KP3

Makayla, Ruben, Kalista, Nay

The Intolerable Acts were the American Patriots' term for a series of punitive laws passed by the British Parliament in 1774 after the Boston Tea party. They were meant to punish the Massachusetts colonists for their defiance in throwing a large tea shipment into Boston harbor. (Page 168)


Mercy Otis Warren was a political writer and propagandist of the American Revolution. In the eighteenth century, topics such as politics and war were thought to be the province of men. Few men and fewer women had the education or training to write about these subjects. Warren was an exception. During the years before the American Revolution, Warren published poems and plays that attacked royal authority in Massachusetts and urged colonists to resist British infringements on colonial rights and liberties. (Page 202)

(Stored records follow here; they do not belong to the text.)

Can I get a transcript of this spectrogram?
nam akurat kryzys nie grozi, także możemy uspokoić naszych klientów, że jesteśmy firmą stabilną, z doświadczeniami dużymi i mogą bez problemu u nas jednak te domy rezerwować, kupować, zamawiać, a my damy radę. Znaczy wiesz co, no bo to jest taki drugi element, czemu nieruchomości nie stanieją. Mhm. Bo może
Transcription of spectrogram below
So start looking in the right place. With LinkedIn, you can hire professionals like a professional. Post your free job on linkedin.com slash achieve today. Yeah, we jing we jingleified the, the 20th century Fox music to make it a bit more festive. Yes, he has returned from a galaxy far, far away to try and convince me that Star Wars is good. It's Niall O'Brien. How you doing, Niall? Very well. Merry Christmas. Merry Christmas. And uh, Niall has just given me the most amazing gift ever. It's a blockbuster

Abigail Adams was the wife of John Adams and the mother of John Quincy Adams.Adams's life is one of the most documented of the first ladies: she is remembered for the many letters she wrote to her husband while he stayed in Philadelphia, Pennsylvania, during the Continental Congresses. John frequently sought the advice of Abigail on many matters, and their letters are filled with intellectual discussions on government and politics. The letters serve as eyewitness accounts of the American Revolutionary War home front. (Page 258)

Jay's Treaty (1795) was between the United States and Great Britain that resolved issues with the treaty of paris (1783; ended the American Revolutionary War). Assisted with the peace ten years of trading with American and Great Britain.

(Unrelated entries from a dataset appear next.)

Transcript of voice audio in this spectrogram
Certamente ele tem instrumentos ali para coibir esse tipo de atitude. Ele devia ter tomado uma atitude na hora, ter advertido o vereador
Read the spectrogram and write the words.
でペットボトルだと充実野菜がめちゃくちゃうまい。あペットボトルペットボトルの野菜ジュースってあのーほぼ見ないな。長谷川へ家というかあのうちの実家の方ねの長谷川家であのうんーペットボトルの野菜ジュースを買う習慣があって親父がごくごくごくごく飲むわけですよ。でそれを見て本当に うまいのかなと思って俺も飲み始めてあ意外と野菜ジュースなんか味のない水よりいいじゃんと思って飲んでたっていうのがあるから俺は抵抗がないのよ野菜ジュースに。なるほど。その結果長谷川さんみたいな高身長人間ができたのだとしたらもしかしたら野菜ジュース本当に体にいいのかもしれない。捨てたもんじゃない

Pinckney's Treaty otherwise known as the Treaty of San Lorenzo or the Treaty of Madrid, was signed in San Lorenzo de El Escorial on October 27, 1795 and created hopes of friendship between the United States and Spain.


VA and KY Resolutions (Thomas Jefferson and James Madison) were political statements drafted in 1798 and 1799 that argued that the federal government had no authority to exercise power not specifically delegated to it in the Constitution.